When I was a child growing up in suburban England, I thought millet was birdseed. I would see it in budgerigar cages at the local pet shop. I loved birds and longed to keep a budgie of my own, but because my mother didn't like caged birds, I was never allowed to have one. I was also very interested in wild birds and used, with more success, to pester my parents to buy something called Swoop, a mixture of seeds formulated specially to attract wild birds to gardens. Swoop mostly consisted of millet, niger, maize and sunflower seed chips. Regular visitors to our bird table were the workaday sparrows, starlings, robins, blue tits and blackbirds of Southern England, but occasionally exciting newcomers dropped in - bullfinches, nuthatches, mistle thrushes, redwings, goldfinches, and many others.
Millet is one of the few widely-consumed staple crops indigenous to Africa. Maize, potatoes and cassava are all imported from the Americas; bananas, rice and wheat originate from Asia and the Middle East, but millet, along with sorghum and yam, is an original African staple. I first consumed millet in the form of toh, a brown, sticky, slightly sour porridge, in the baking heat and dust of Ouahigouya in northern Burkina Faso many years ago. In Burkina - and across much of the Sahel - millet is an important crop. It is ground and cooked into breads or porridge, or, as I also discovered, it is fermented and made into a sour and cloudy beer.
Once harvested, millet keeps extremely well and is seldom attacked by pests. Its long storage capacity makes millet essential to food security strategies for poorer farming communities in Africa, especially across the Sahel. Plus, it is a remarkably resilient crop. In the words of ICRISAT, quoted in Securing the Harvest: "We are talking about a crop...... that grows where not even weeds can survive; a crop that has been improved by farmers for thousands of years; a crop that produces nourishment from the poorest soils in the driest regions in the hottest climates". Not only does it grow in the most marginal land, and keep well, but millet is nutritionally superior to maize and rice. It has a higher protein and oil content than most grains (especially important in Africa where oil crops in semi-arid ecosystems are scarce).
These features make it all the stranger that millet is one of the so-called "orphan" crops in sub-Saharan Africa. At least until recently, little attention has been placed by research organisations in Africa in developing hybrid millet varieties to increase crop yields, despite the enormous success of hybrid millet crops in India. This oversight is, however, being remedied. The photo above, taken from the Gates Foundation website, shows a field of improved millet in Western Kenya. The importance of millet was briefly discussed at the recent African Green Revolution Forum, whereupon my neighbour leaned towards me and asked "Tom, what exactly do you do with millet?" My response was quick as a flash. "You mill it", I said. It was hard to resist the pun.

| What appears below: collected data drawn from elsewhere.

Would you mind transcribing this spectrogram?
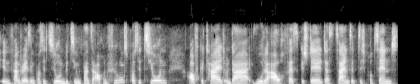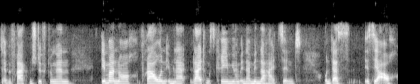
in Fundraising-Positionen beziehungsweise auch in Führungspositionen aufgeteilt. Und da wurde auch festgestellt, dass 72 Prozent der befragten Stiftungen immer noch Frauen im Leitungsgremium in der Minderheit sind. Und das ist ja auch,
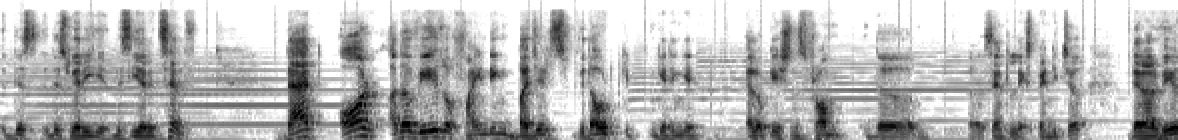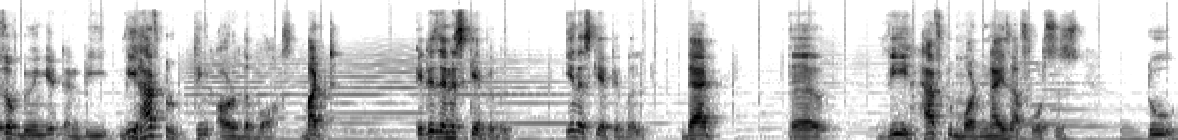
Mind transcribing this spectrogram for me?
this this very this year itself that or other ways of finding budgets without getting it allocations from the uh, central expenditure there are ways of doing it and we we have to think out of the box but it is inescapable inescapable that uh, we have to modernize our forces to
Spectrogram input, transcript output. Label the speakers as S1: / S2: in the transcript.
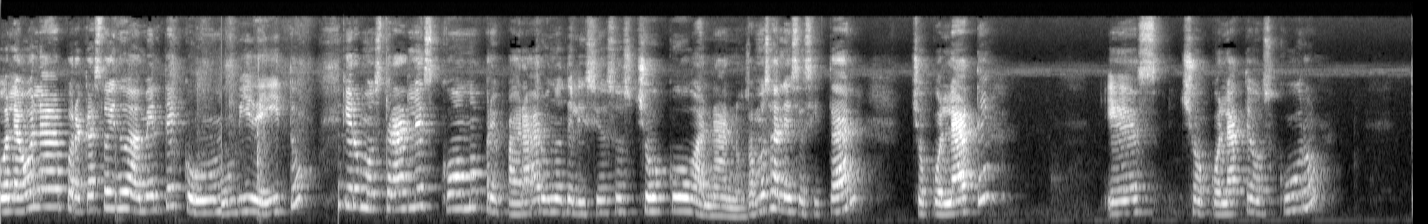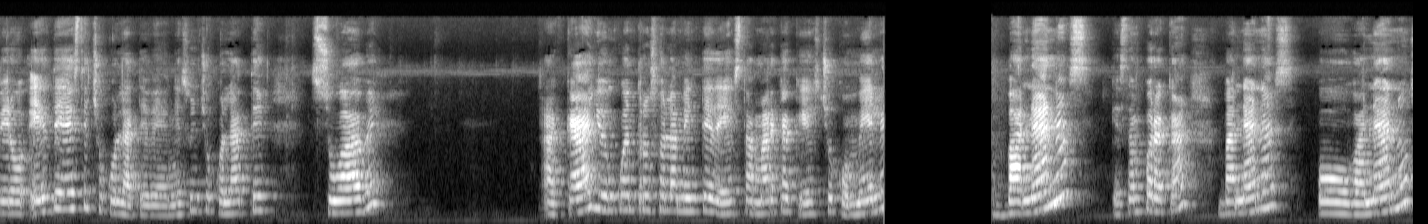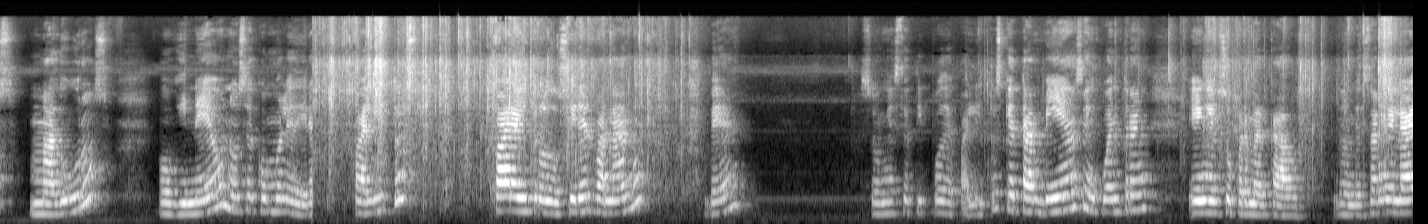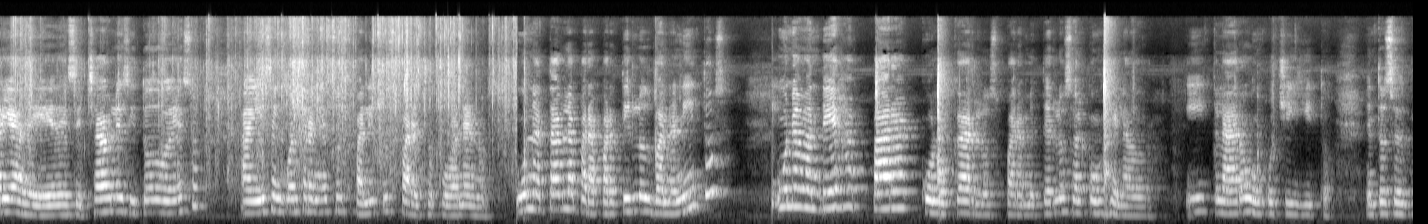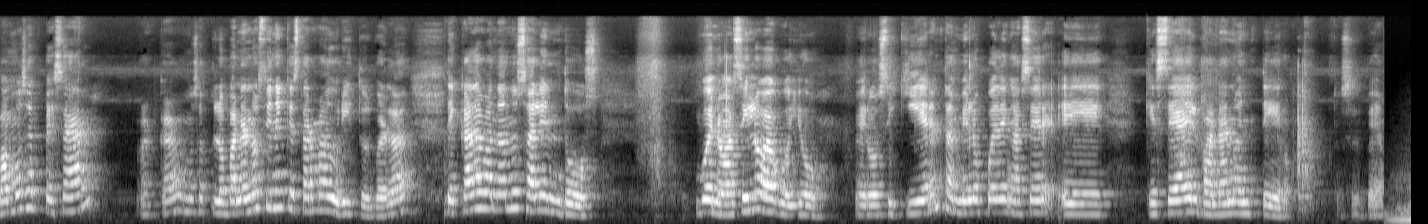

It would be unwise, of course, to over-praise millet. Even in improved hybrid varieties, its yields are lower than most other staples. Drought-tolerance and hardiness has its price. While in field, it is also prone to attacks by many pests. The Quelea bird, in particular, is attracted to millet fields and its flocks can decimate crops in the space of a few hours. Hardly surprising, given my first acquaintance with millet. Birdseed.